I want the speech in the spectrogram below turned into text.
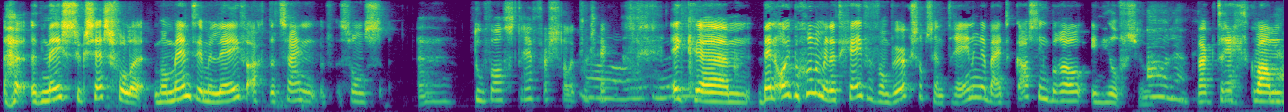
Het meest succesvolle moment in mijn leven, ach, dat zijn soms eh, toevalstreffers, zal ik maar zeggen. Ik ehm, ben ooit begonnen met het geven van workshops en trainingen bij het castingbureau in Hilversum. Oh. Waar ik terecht kwam Ja.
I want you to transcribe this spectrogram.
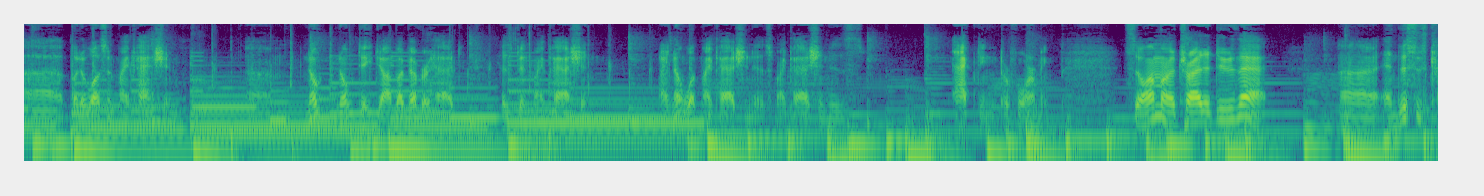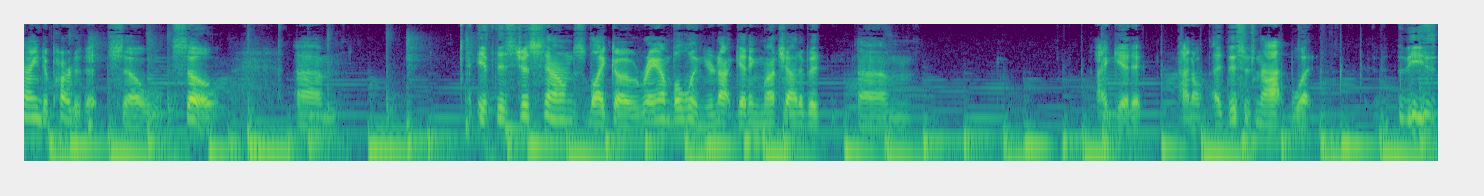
uh, but it wasn't my passion. Um, no, no day job I've ever had has been my passion. I know what my passion is. My passion is acting, performing. So I'm going to try to do that. and this is kind of part of it. So, so um, if this just sounds like a ramble and you're not getting much out of it, um, I get it. I don't. Uh, this is not what these.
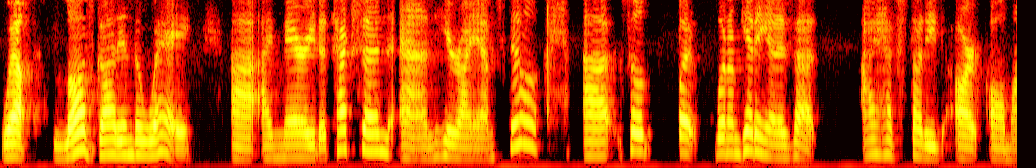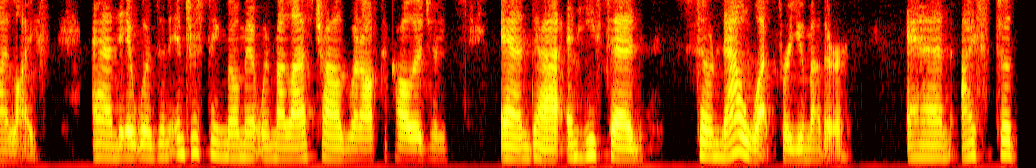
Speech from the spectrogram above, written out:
Well, love got in the way. Uh, I married a Texan, and here I am still. Uh, so, but what I'm getting at is that I have studied art all my life, and it was an interesting moment when my last child went off to college and and uh, and he said, "So now what for you, mother?" And I stood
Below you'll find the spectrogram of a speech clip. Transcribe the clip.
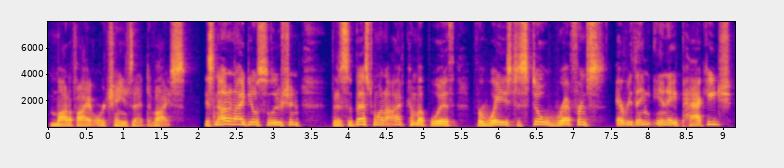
modify, or change that device. It's not an ideal solution, but it's the best one I've come up with for ways to still reference everything in a package,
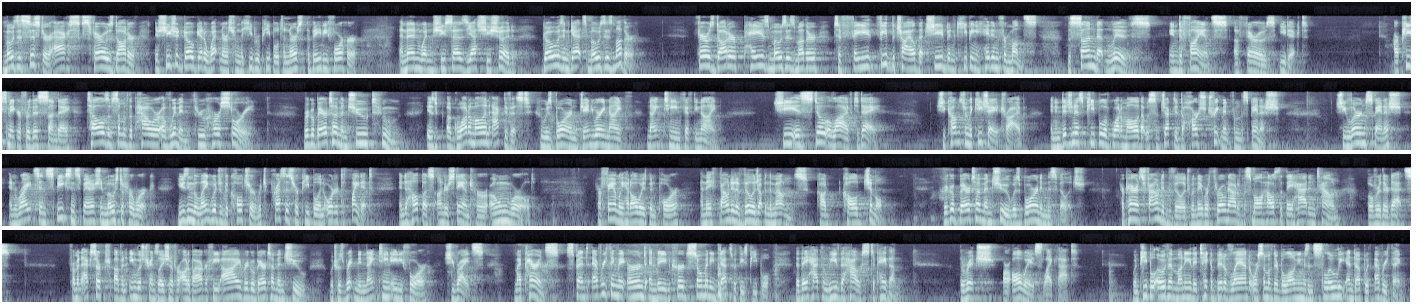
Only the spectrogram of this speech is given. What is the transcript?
Moses' sister asks Pharaoh's daughter if she should go get a wet nurse from the Hebrew people to nurse the baby for her. And then, when she says yes, she should, goes and gets Moses' mother Pharaoh's daughter pays Moses' mother to feed the child that she'd been keeping hidden for months, the son that lives in defiance of Pharaoh's edict. Our peacemaker for this Sunday tells of some of the power of women through her story. Rigoberta Menchu Tum is a Guatemalan activist who was born January 9th, 1959. She is still alive today. She comes from the Quiche tribe, an indigenous people of Guatemala that was subjected to harsh treatment from the Spanish. She learned Spanish and writes and speaks in Spanish in most of her work, using the language of the culture which oppresses her people in order to fight it and to help us understand her own world. Her family had always been poor, and they founded a village up in the mountains called, called Chimel. Rigoberta Menchú was born in this village. Her parents founded the village when they were thrown out of the small house that they had in town over their debts. From an excerpt of an English translation of her autobiography, I, Rigoberta Menchú, which was written in 1984, she writes My parents spent everything they earned and they incurred so many debts with these people that they had to leave the house to pay them. The rich are always like that. When people owe them money, they take a bit of land or some of their belongings and slowly end up with everything.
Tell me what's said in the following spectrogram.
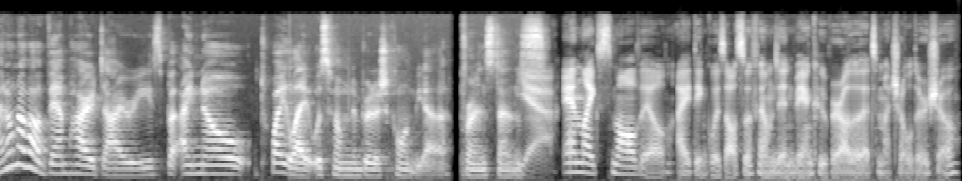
I don't know about Vampire Diaries, but I know Twilight was filmed in British Columbia, for instance. Yeah. And like Smallville, I think was also filmed in Vancouver, although that's a much older show.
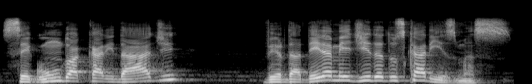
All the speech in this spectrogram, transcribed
segundo a caridade, verdadeira medida dos carismas.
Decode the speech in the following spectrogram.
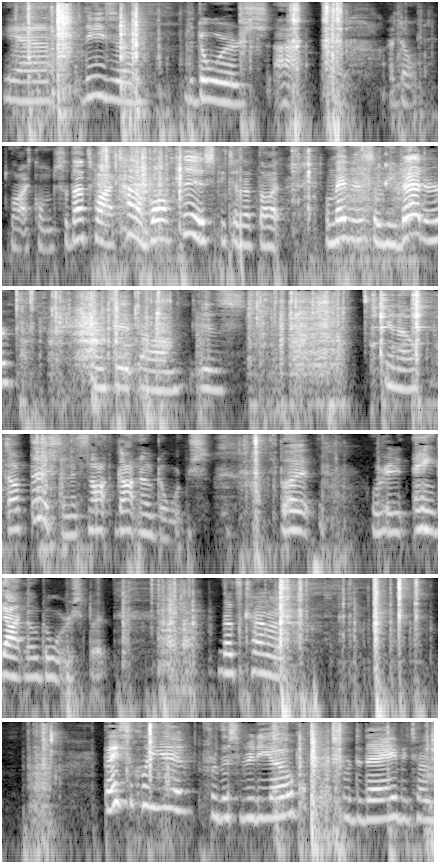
yeah, these uh, the doors. Uh, I don't like them. So that's why I kind of bought this because I thought, well, maybe this will be better since it um, is, you know, got this and it's not got no doors. But, or it ain't got no doors, but that's kind of basically it for this video for today because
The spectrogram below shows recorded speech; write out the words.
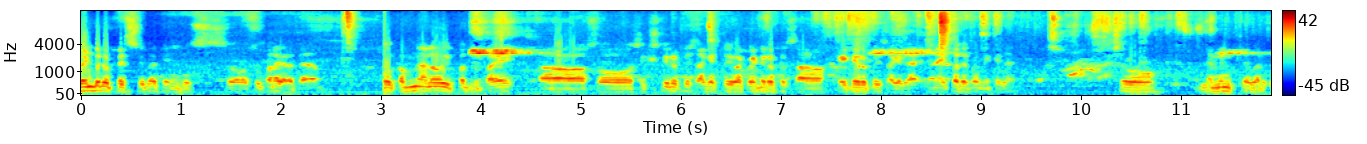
twenty rupees sugarcane juice so super ಆಗಿರುತ್ತೆ. ಸೊ ಕಬ್ನಲ್ಲು ಇಪ್ಪತ್ತು ರೂಪಾಯಿ. ಸೊ ಸಿಕ್ಸ್ಟಿ ರುಪೀಸ್ ಆಗಿತ್ತು. ಇವಾಗ ಟ್ವೆಂಟಿ ರುಪೀಸ್ ಏಯ್ಟಿ ರುಪೀಸ್ ಆಗಿದೆ. ಇನ್ನು ಇಪ್ಪತ್ತು ರೂಪಾಯಿ ಮಿಕ್ಕಿದೆ. ಸೊ ಲೆಮನ್ ಫ್ಲೇವರ್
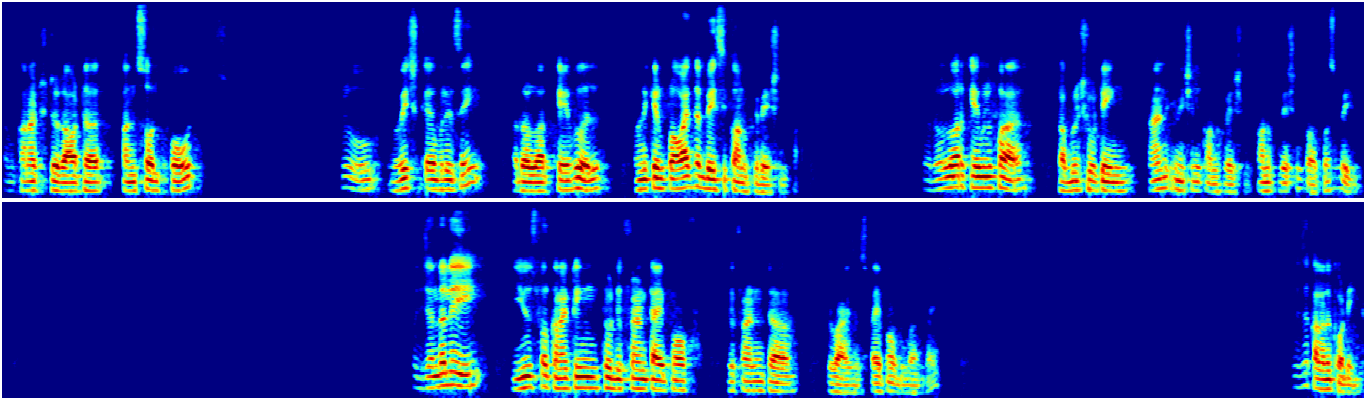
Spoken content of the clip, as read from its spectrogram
from connected to router console port through which cable is a rollover cable and we can provide the basic configuration part. So roller cable for troubleshooting and initial configuration configuration purpose we. So generally used for connecting to different type of different uh, devices, type of device, right? This is a color coding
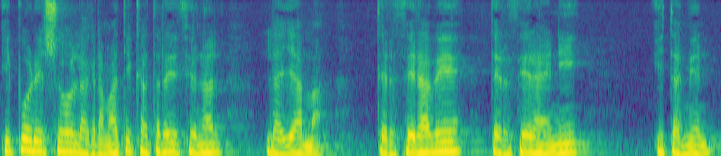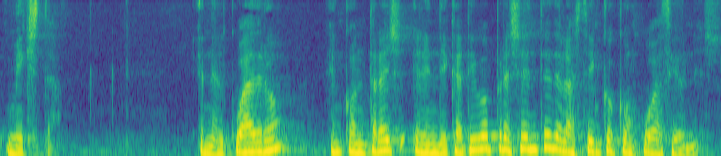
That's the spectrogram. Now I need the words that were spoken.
y por eso la gramática tradicional la llama tercera B, tercera en I y también mixta. En el cuadro encontráis el indicativo presente de las cinco conjugaciones.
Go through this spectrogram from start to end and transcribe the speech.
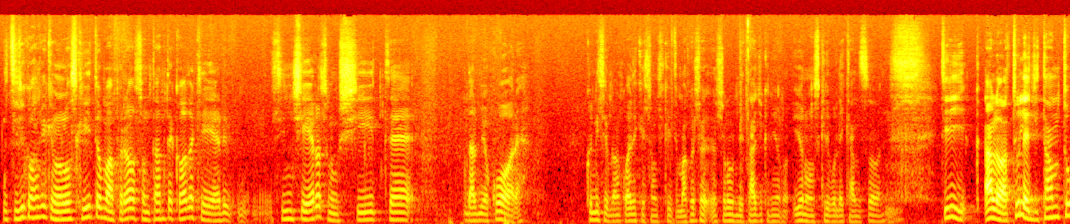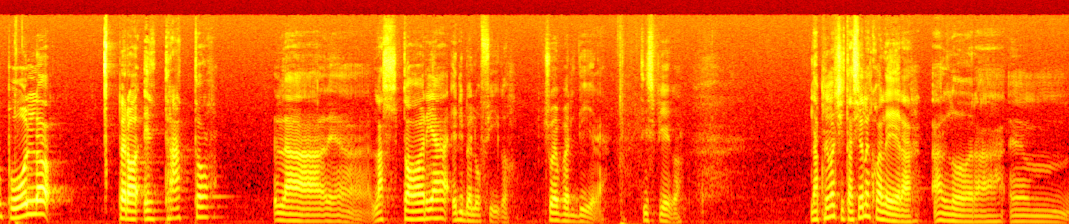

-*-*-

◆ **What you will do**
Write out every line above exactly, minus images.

◆ **Task response**
I want the speech in the spectrogram below turned into text.
Het meest succesvolle moment in mijn leven, ach, dat zijn soms eh, toevalstreffers, zal ik maar zeggen. Ik ehm, ben ooit begonnen met het geven van workshops en trainingen bij het castingbureau in Hilversum. Oh. Waar ik terecht kwam Ja.
I want you to transcribe this spectrogram.
uh, but it wasn't my passion. Um, no, no day job I've ever had has been my passion. I know what my passion is. My passion is acting, performing. So I'm going to try to do that. and this is kind of part of it. So, so um, if this just sounds like a ramble and you're not getting much out of it, um, I get it. I don't. Uh, this is not what these.
Speech from the spectrogram above, written out:
Well, love got in the way. Uh, I married a Texan, and here I am still. Uh, so, but what I'm getting at is that I have studied art all my life, and it was an interesting moment when my last child went off to college and and uh, and he said, "So now what for you, mother?" And I stood
Below you'll find the spectrogram of a speech clip. Transcribe the clip.
modify, or change that device. It's not an ideal solution, but it's the best one I've come up with for ways to still reference everything in a package,
Only the spectrogram of this speech is given. What is the transcript?
Moses' sister asks Pharaoh's daughter if she should go get a wet nurse from the Hebrew people to nurse the baby for her. And then, when she says yes, she should, goes and gets Moses' mother Pharaoh's daughter pays Moses' mother to feed the child that she'd been keeping hidden for months, the son that lives in defiance of Pharaoh's edict. Our peacemaker for this Sunday tells of some of the power of women through her story. Rigoberta Menchu Tum is a Guatemalan activist who was born January 9th, 1959. She is still alive today. She comes from the Quiche tribe, an indigenous people of Guatemala that was subjected to harsh treatment from the Spanish. She learned Spanish and writes and speaks in Spanish in most of her work, using the language of the culture which oppresses her people in order to fight it and to help us understand her own world. Her family had always been poor, and they founded a village up in the mountains called, called Chimel. Rigoberta Menchú was born in this village. Her parents founded the village when they were thrown out of the small house that they had in town over their debts. From an excerpt of an English translation of her autobiography, I, Rigoberta Menchú, which was written in 1984, she writes My parents spent everything they earned and they incurred so many debts with these people that they had to leave the house to pay them. The rich are always like that. When people owe them money, they take a bit of land or some of their belongings and slowly end up with everything.
Tell me what's said in the following spectrogram.
I don't know about Vampire Diaries, but I know Twilight was filmed in British Columbia, for instance. Yeah. And like Smallville, I think was also filmed in Vancouver, although that's a much older show.
All the speech in this spectrogram, transcribed
segundo a caridade, verdadeira medida dos carismas.
Decode the speech in the following spectrogram.
yeah, these uh, the doors. Uh, I don't like them. So that's why I kind of bought this because I thought, well, maybe this will be better since it um, is, you know, got this and it's not got no doors. But, or it ain't got no doors, but that's kind of basically it for this video for today because
The spectrogram below shows recorded speech; write out the words.
twenty rupees sugarcane juice so super ಆಗಿರುತ್ತೆ. ಸೊ ಕಬ್ನಲ್ಲು ಇಪ್ಪತ್ತು ರೂಪಾಯಿ. ಸೊ ಸಿಕ್ಸ್ಟಿ ರುಪೀಸ್ ಆಗಿತ್ತು. ಇವಾಗ ಟ್ವೆಂಟಿ ರುಪೀಸ್ ಏಯ್ಟಿ ರುಪೀಸ್ ಆಗಿದೆ. ಇನ್ನು ಇಪ್ಪತ್ತು ರೂಪಾಯಿ ಮಿಕ್ಕಿದೆ. ಸೊ ಲೆಮನ್ ಫ್ಲೇವರ್
Spoken content of the clip, as read from its spectrogram
from connected to router console port through which cable is a rollover cable and we can provide the basic configuration part. So roller cable for troubleshooting and initial configuration configuration purpose we. So generally used for connecting to different type of different uh, devices, type of device, right? This is a color coding
That's the spectrogram. Now I need the words that were spoken.
y por eso la gramática tradicional la llama tercera B, tercera en I y también mixta. En el cuadro encontráis el indicativo presente de las cinco conjugaciones.
Go through this spectrogram from start to end and transcribe the speech.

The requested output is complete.